I was listening to a podcast the other day where an executive talked about how a big component of his success was “grit.” And since that moment, I’ve probably seen the word “grit” 30+ times.
Definitions of grit are vague. The Webster Dictionary defines it as “mental toughness” (which instantly makes me think of every NFL commentator ever). Angela Lee Duckworth, in her TED Talk about grit, describes it as “passion and perseverance for long term goals.” For many people, grit seems to fall into the I-know-it-when-I-see-it category.
But research is showing us that grit is a real thing, and as Laurence Roy Stains points out in Men’s Health, we should want more of it. Not surprisingly given his audience, Stains uses Wes Welker as the embodiment of grit. Early in his career, Welker barely earned a college football scholarship by the skin of his teeth, and after college, he went undrafted. Today, Stains points out, Welker is a five-time Pro Bowl pick and achieved the most receiving yards in a six-season span in NFL history. His success has been attributed to his unwavering dedication, confidence in his own abilities, and consistent work ethic. Welker’s coach, John Fox, has described him as “very gritty.” Examples like Welker show us that gritty people separate themselves by continuing to work hard, despite obstacles that would cause others to quit or give up.
We don’t know if grit is an inherent quality that some people are born with or if grit can be taught. Vicki Davis, an educator and author, argues that grit is developed by situations that require it. Researchers like Duckworth want to get more specific – they are working hard to identify exactly how we can teach kids to be “more gritty” as they move through school and ultimately face challenges in their adult lives. You can take Duckworth’s “grittiness quiz” here to determine your own self-reported grit score. I scored right in the middle around 3.3… probably because taking the quiz reminded me of all the little personal projects I have gotten excited about over the years, but then abandoned when life got busy.
“80% of success is just showing up.” – Woody Allen
John Wayne wasn’t the only one in Hollywood with grit.
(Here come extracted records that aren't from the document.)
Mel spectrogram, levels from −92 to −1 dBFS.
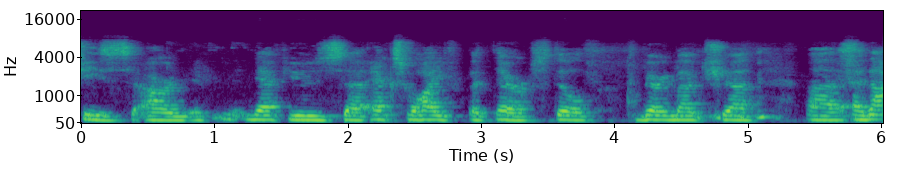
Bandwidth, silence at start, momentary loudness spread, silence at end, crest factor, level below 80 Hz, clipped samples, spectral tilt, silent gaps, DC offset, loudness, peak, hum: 7.8 kHz; 0 s; 8 LU; 0 s; 14 dB; -70 dBFS; under 0.1%; -6.5 dB/octave; none; under 0.1%; -24 LUFS; -10 dBFS; none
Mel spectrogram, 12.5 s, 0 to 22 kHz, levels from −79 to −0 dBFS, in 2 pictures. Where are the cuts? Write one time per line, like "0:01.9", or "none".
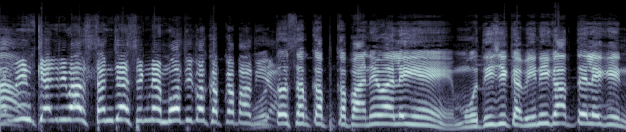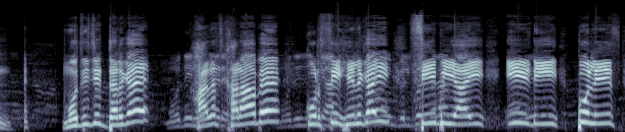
0:06.6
Regardless of what the research ultimately shows, we know that in order to have success, you have to show up. People with grit will show up at every single practice and at every single meeting with their end goal in mind… and tomorrow they’ll get up and do it again.
Need some more inspiration? https://twitter.com/hashtag/grit